It was an early morning for Forsyth County’s commissioners.
The five elected officials touched on topics from the battle over Lanier Golf Course to an animal shelter and proposed jail expansion during a Republican Women of Forsyth County breakfast.
“I liked what I heard,” said Barbara Nalley, who attended the meeting with friends. “I’ve lived here my whole life and I agree it’s the best board [of commissioners] I’ve seen.”
Those who attended Saturday’s event appeared to agree with talk of a proposed 1-cent sales tax to fund a $100 million jail expansion and new courthouse downtown.
The remainder of the county’s $215 million share of the tax would go toward various transportation improvements, an animal shelter and other projects.
The city of Cumming, with which the county would share tax revenue, has a wish list of projects totaling about $33.6 million.
Commissioner Brian Tam said a referendum on the tax extension likely will be held in November, calling the need for a jail too important to delay.
The existing facility is small, old and crowded. With the county having to pay a premium to house prisoners in other facilities, Tam said something must be done.
“We spend about $2 million a year just farming them out,” he said. “It’s a very inefficient way and it’s a tremendous waste of taxpayer dollars.”
Tam also reassured those concerned the new jail would house inmates from other counties.
“We’re not getting into the jail-renting business,” he said.
Commissioner Patrick Bell said despite audience and constituent suggestions on location for a new jail, “I think the best location is where it’s at.”
“They’re not going to be industrial or institutional-style buildings,” Bell said. “We’re not building anything fancy, but they’re certainly not going to be anything that detracts from what a lot of people see as a quality downtown.”
One audience member asked if the November ballot would also contain a separate referendum on allowing stores in the county to sell alcohol on Sundays, sparking much conversation.
The commissioners appeared in favor of putting the issue before voters, but reluctant to do so in the fall.
Tam said it’s not off the table, just a matter maybe for the November 2012 election.
“We have more opportunities next year because it’s an election year,” he said.
But Commissioner Todd Levent said he didn’t want to lose out on possible revenue.
“If [people are] going to go outside the county and buy it, I’d rather keep the tax dollars here,” he said.
Levent took the lead on the issue of the county building and operating an animal shelter. It currently contracts for the service.
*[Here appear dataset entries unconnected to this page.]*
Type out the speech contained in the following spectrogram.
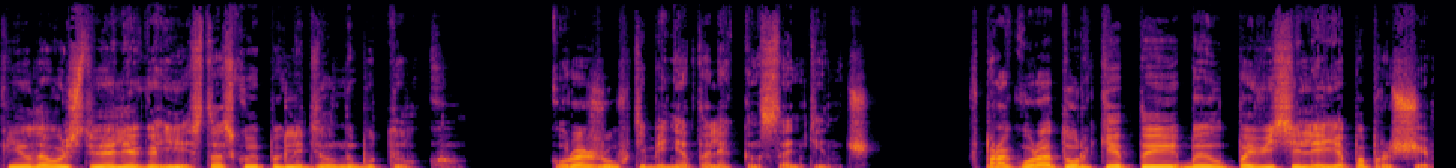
к неудовольствию Олега, и с тоской поглядел на бутылку. Куражу в тебе нет, Олег Константинович. В прокуратурке ты был повеселее, попроще.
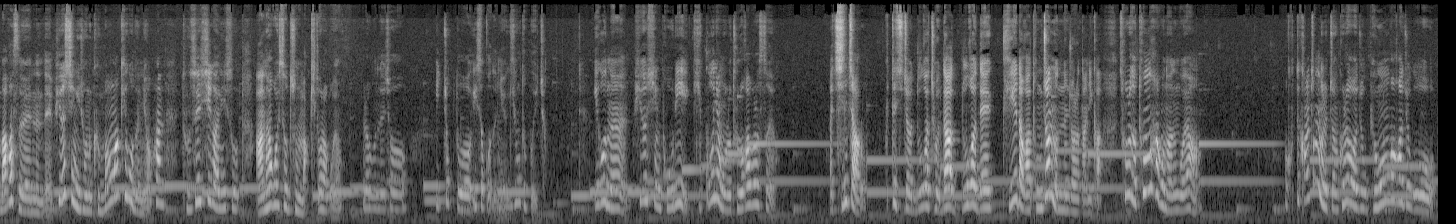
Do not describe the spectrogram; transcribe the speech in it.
막았어야 했는데 피어싱이 저는 금방 막히거든요. 한 두세 시간 있어 안 하고 있어도 저는 막히더라고요. 여러분들 저 이쪽도 있었거든요. 이 정도 보이죠? 이거는 피어싱 볼이 귓구녕으로 들어가 버렸어요. 아 진짜로. 그때 진짜 누가 저 나 누가 내 귀에다가 동전 넣는 줄 알았다니까. 소리가 통 하고 나는 거야. 아, 그때 깜짝 놀랐잖아. 그래가지고 병원 가가지고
He fielded questions on why the projected cost had risen from $2 million to $2.9 million, saying the county needed to do things right the first time.
“What I have gathered … is there were multiple bids done at the time, done without any specifications, which is not typically done,” Levent said. “I visited different counties and how they did things and learn their mistakes.
“That money also includes all the cages and everything in there. The desks, everything you need to run the whole operation … it’s not just the shelter. It’s also got money in there for the animal control vehicles.”
Commissioner Jim Boff addressed the future of the Lanier Golf Course, thanking Tam for his help in working to resolve litigation that began in 2007.
The county is in the process of determining a court-ordered rezoning of the 172-acre site off Buford Dam Road. The new deadline, extended last week, is July 7.
The commission likely will vote to zone a 60- to 65-acre portion of the property to allow for a continuing care community.
In exchange, Boff said, the course owners are “willing to give up about 110 or  acres that will be used either as a golf course, if somebody can operate it as such, or it will be green space which the county will maintain.”
The deal is contingent upon the 128 neighboring homeowners signing an agreement to drop or not file suits against the developer, Tam said.
“We’re going to settle this four-year-old lawsuit soon,” said Commissioner Pete Amos.
Before the breakfast ended, Tam, the longest serving commissioner, said he’s pleased with the county’s outlook.
“We have a number of opportunities ahead of us and they take a unified front between [all governments],” Tam said. “I want to continue to strive toward stability in our government.”